Can someone shed some light on this matter? Were the two seats, one for mother and child, or was it like a second restroom in case one couldn’t wait any longer? It is “yucky” to think of (Is that a word?), but the chamber pot under the bed is worse – especially for the one who had to empty it in the morning!

So the search is on again! I hope when a South Alabama outhouse is located, it will have a half moon on the door and a basket of yellow and red corn cobs and maybe even a Sears and Roebuck catalog to go with it! Do I need to go into more detail or can you just use your imagination to discover the need for those items, young people?
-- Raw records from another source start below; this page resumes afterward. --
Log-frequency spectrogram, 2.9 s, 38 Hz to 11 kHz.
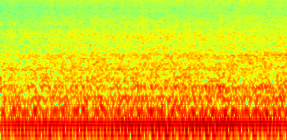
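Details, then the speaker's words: Carbureted car about 5 hours after cleaning its carburetor with starting fluid, engine ice cold: a deep, steady idle with an even low rumble and no hunting or misfire. It is idling fine. "look at that look at that it's it's still ice cold and it's idle and fine"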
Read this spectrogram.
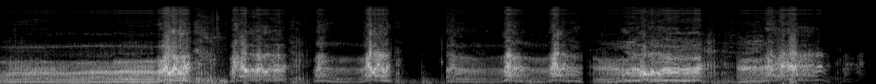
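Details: North American coyote giving a low, harmonic growling whine that breaks into a series of short, rough barks and yelps, spaced about half a second to a second apart.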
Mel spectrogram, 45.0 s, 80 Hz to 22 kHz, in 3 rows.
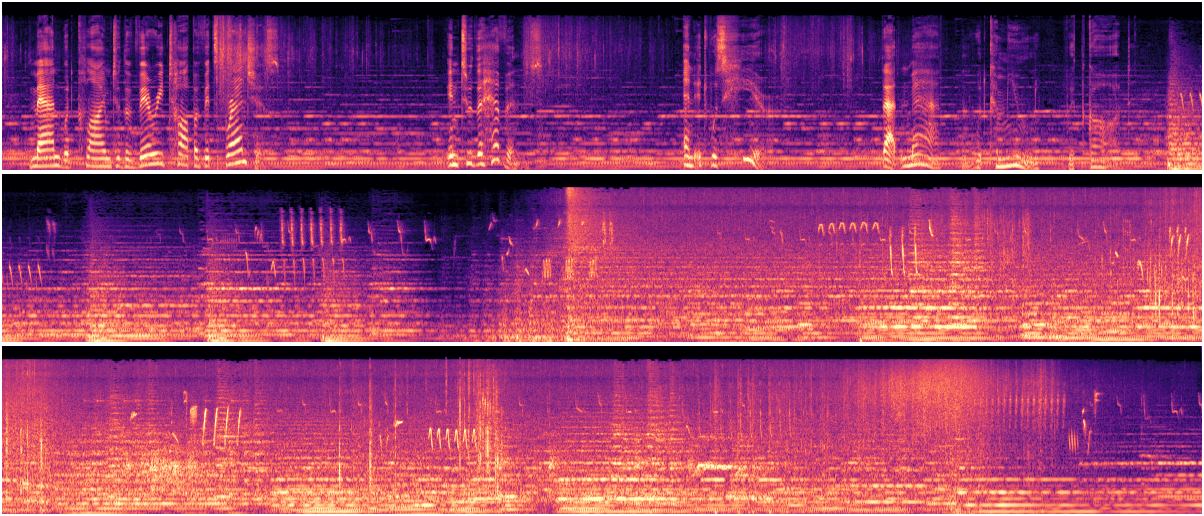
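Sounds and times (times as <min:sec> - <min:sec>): wind band playing chords: 0:21.9 - 0:42.5
high bird-like chirps: 0:31.1 - 0:44.4.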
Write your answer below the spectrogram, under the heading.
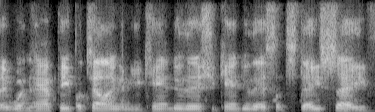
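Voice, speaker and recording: Using a normal speaking voice, a man talks at a fairly quick pace with a fairly high pitch and fairly even intonation. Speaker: stadium public address announcer. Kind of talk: casual podcast guest conversation.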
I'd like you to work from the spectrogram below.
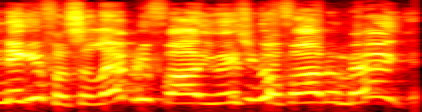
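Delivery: loud, high, rapid-fire challenge; exasperated outburst. Retold or imitated. Arguing with her about following back, exasperated outburst. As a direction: squeal it out in disbelief.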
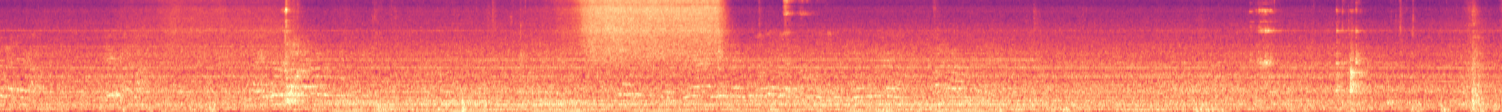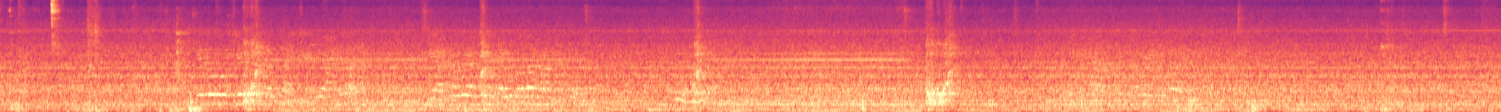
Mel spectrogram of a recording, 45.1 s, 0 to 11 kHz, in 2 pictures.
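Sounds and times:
metal lathe hum and whine: 33.2s - 36.4s.

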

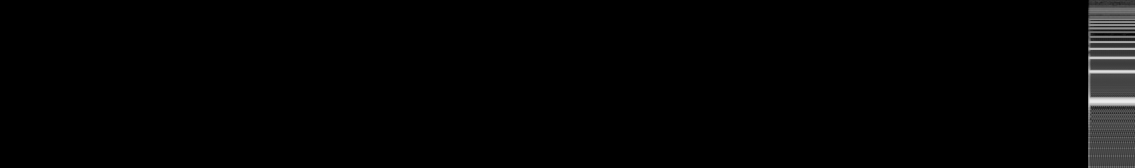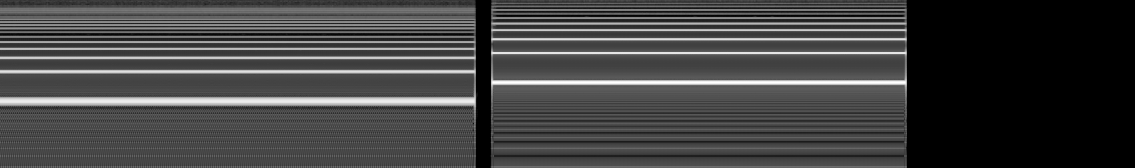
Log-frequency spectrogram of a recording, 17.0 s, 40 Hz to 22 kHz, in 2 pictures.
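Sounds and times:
steady electronic test tones: 12.2s - 15.3s.

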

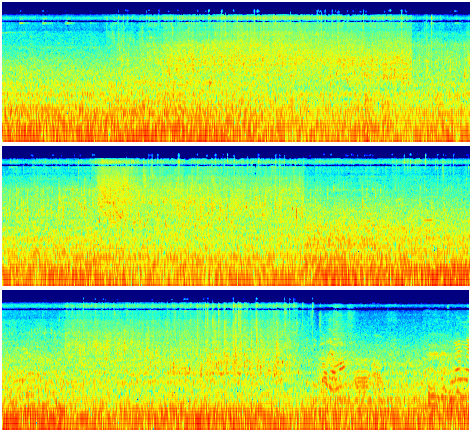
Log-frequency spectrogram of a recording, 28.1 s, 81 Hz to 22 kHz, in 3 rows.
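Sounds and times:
fish sizzling in hot oil: 2.2s - 18.7s.

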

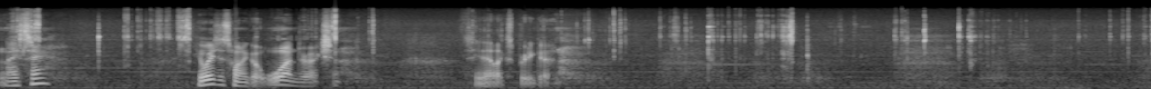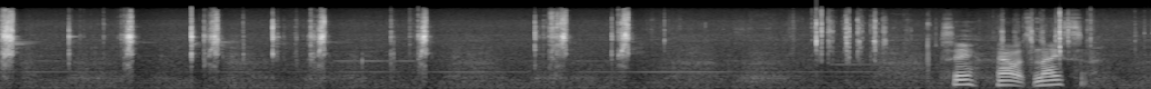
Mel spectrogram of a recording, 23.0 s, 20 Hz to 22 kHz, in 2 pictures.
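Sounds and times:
blade scraping on sharpening stone: 11.1s - 14.8s, 15.5s - 15.9s, 16.9s - 18.0s.

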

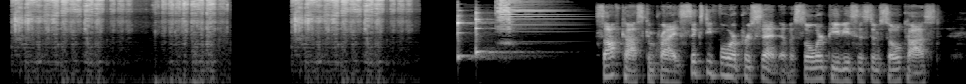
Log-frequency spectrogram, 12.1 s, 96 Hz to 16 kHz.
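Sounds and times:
marker scribbling: 0.2s - 2.9s, 3.6s - 5.3s.

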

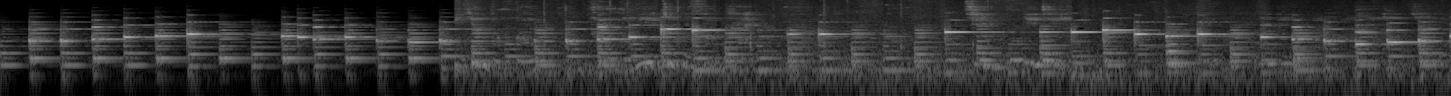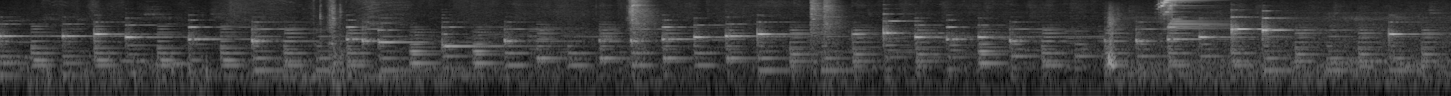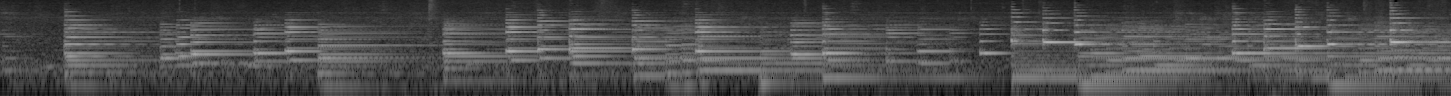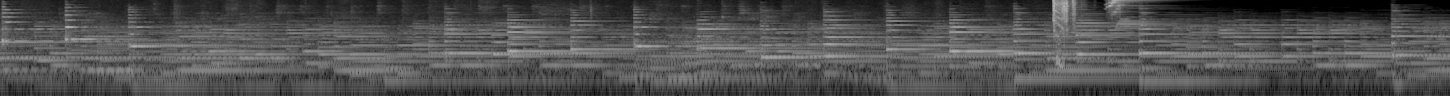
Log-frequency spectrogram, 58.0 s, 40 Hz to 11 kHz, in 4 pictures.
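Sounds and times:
piano music: 0.0s - 58.0s
short bright swish: 54.1s - 55.2s.

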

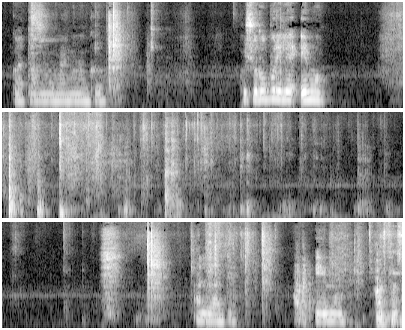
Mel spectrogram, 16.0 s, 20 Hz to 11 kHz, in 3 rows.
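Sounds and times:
rustling: 5.0s - 11.0s.

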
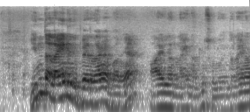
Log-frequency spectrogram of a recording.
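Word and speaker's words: Euler: இது வந்து யூலர் line அப்படிங்கிற மாதிரி இருக்கும். பட் ப்ரொனவுன்ஸ் பண்ணும்போது ஆயிலர் லைன் அப்படின்னு தான் நம்ம படிக்கிறோம். சரிங்களா?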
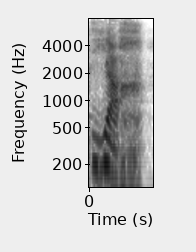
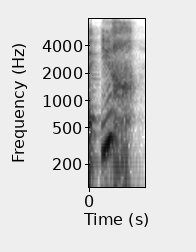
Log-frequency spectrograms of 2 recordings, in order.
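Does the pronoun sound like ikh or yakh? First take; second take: yakh; ikh. First: The pronoun is pronounced yakh, with initial y. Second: The pronoun is pronounced ikh, without initial y. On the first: "они везде говорят «ях»" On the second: This is the standard form. "нормативного «их»"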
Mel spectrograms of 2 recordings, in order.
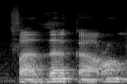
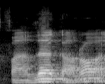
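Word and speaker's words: فذكر: Fzakaro mlahu. Cara membacanya gini, Pak. Fadzakaro. Lalu dia menyebutkan mlahu semisal hadis di atas. Meskipun tidak ada kata-kata fadakar, tapi cara bacanya begitu.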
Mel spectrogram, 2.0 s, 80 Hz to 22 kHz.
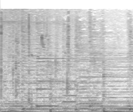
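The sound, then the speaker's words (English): Horses at a place with 20 head of horses, with a couple of heavy hoof thuds about a second apart over a steady low rumble and soft snorting, no one talking. “She really has to work double, twice as much as someone else to raise me, and we got 20 head of horses around here and 40 head of cows, and it's hard to do everything around here just one person.”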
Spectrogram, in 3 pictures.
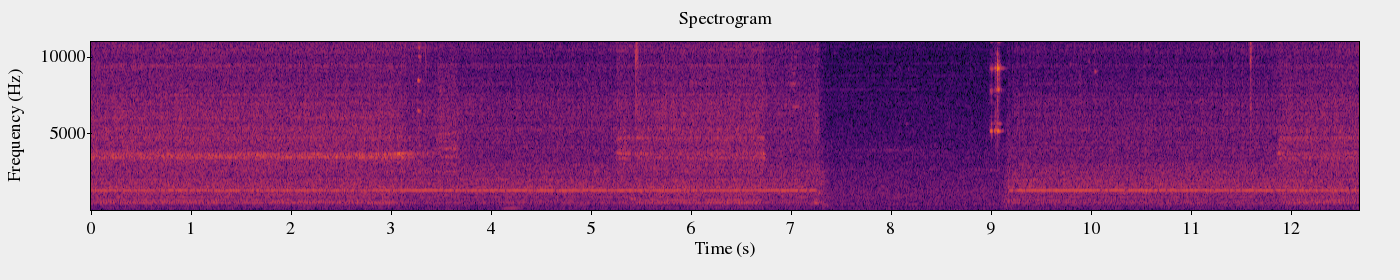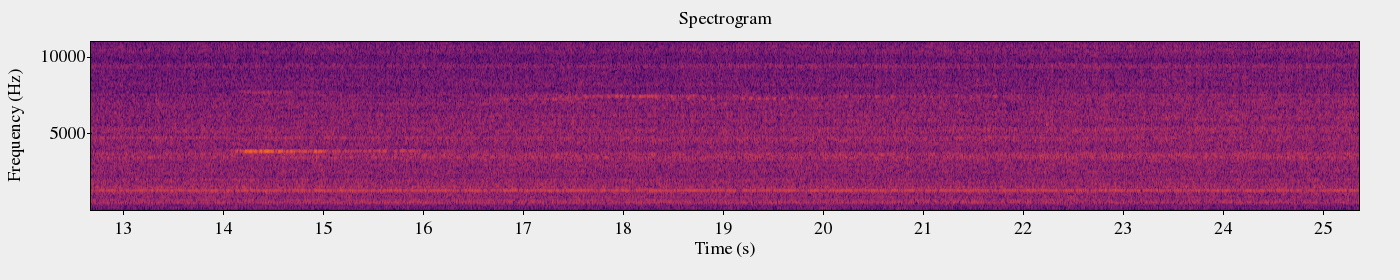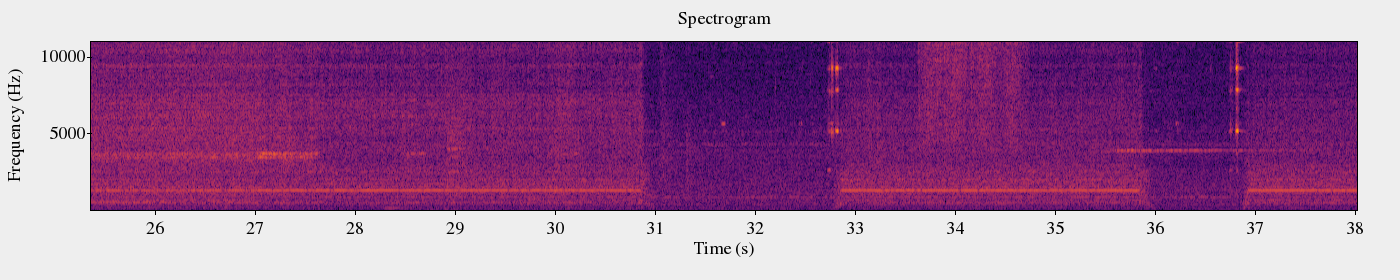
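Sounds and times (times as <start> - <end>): metal lathe whining: 0.0 - 7.4, 9.0 - 31.0, 32.8 - 38.0.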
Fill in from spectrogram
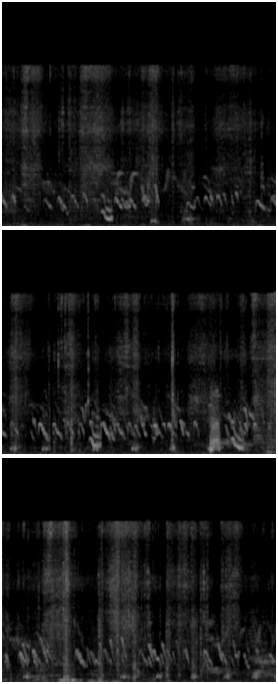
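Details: Grey francolin chicks, known locally as dakhni teetar, with a pair of adults: a steady stream of thin, high peeping notes, many quickly rising or falling, overlapping from several chicks, with soft background hiss.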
There was once a children’s playhouse located way in the back yard of an historic Victorian-style home here in Andalusia once owned by the McGowin family. I took notice of the little small frame structure covered in vines and kudzu so out of the blue, I asked Jack and Francis, what the little place had been. They said it had previously been their brothers’ playhouse, but they thought that the family who had lived there before them had used it for a playhouse for girls.

After some time, I offered to buy the little house decayed somewhat by age and the elements, but Jack generously offered, “We will give it to you if you can get it out from around those vines and out of the back yard!”

So we proceeded to employ a house mover in the mid 1980s to move it to our house in Bellwood. Well, we hired carpenter Denny Nall to work on it and to restore it to its days of glory, and in the construction stage, people would ride by slowly and call out, “What is that – an outhouse, a chicken house, a shotgun house or …?” It finally took shape, and we matched the painting up with our house, an antique ivory color.

When we later moved to another neighborhood in The Woodlands in the mid 1990s, the playhouse, of course, went with us, thanks to house mover Max Barton. We again matched the paint up with the new house, a shade of light grey. Then our grandsons and a neighborhood full of children enjoyed the old playhouse for many a day. The boys would lock out the girls unless they knew the password which was “Bubblegum!” They all stomped through that little playhouse from the front door to the back door, opened the windows and jumped in and out for several years until now those children are mostly teenagers and older.

In the late 1980s a Mrs. Barbara Burgess Wassell came to my office asking about the playhouse. She was traveling and passing through town, and it seems that she would always ride by the old neighborhood to see the house where the Burgess family once resided. Some neighbor told her that she might learn the fate of the playhouse if she would look me up.

This is the story she told as we visited that day: “My father and mother, Bob and Alma Carson Burgess, bought the Montgomery Street house on the corner of Carson Street in 1935. (Alma’s father John Carson, once mayor of Andalusia, had built the house for his new bride, Mae Dunson, who helped establish the first garden club in town.) Mae passed away in 1935, and John Carson sold the Burgesses the family house. John and Mae’s daughter Alma was actually born in the house in 1905. Bob and Alma’s children were Barbara (born 1930) and John Burgess (born 1939).”

In 1936 Barbara, called “Bobbie,” came down with the chicken pox. Her father employed a local carpenter to build the playhouse for his little girl and her friends as a “get well” gesture. It was built with a closet in it against her mother’s wishes. When Bobbie got well, she had a new playhouse. The family later moved to Opp when Bobbie was in the 6th grade, and the playhouse was used by the next family who occupied it which was the McGowins with a family of rough boys who used it as a scout hut!

We have loved that vintage playhouse built in 1936 which makes it now 80 years old this year (2016)! We landscaped around it planting day lilies, running roses, crape myrtles, and boxwoods. The tin roof finally had to be replaced. When it was removed, it had a snake skin in the attic space! Children still romp and stomp on the wooden floors of the picturesque little playhouse. Hopefully it will be around for a long time to come and give happiness to a lot of little lads and lassies, Lord willing!

“Playmate, come out and play with me”…and we can REMEMBER WHEN together!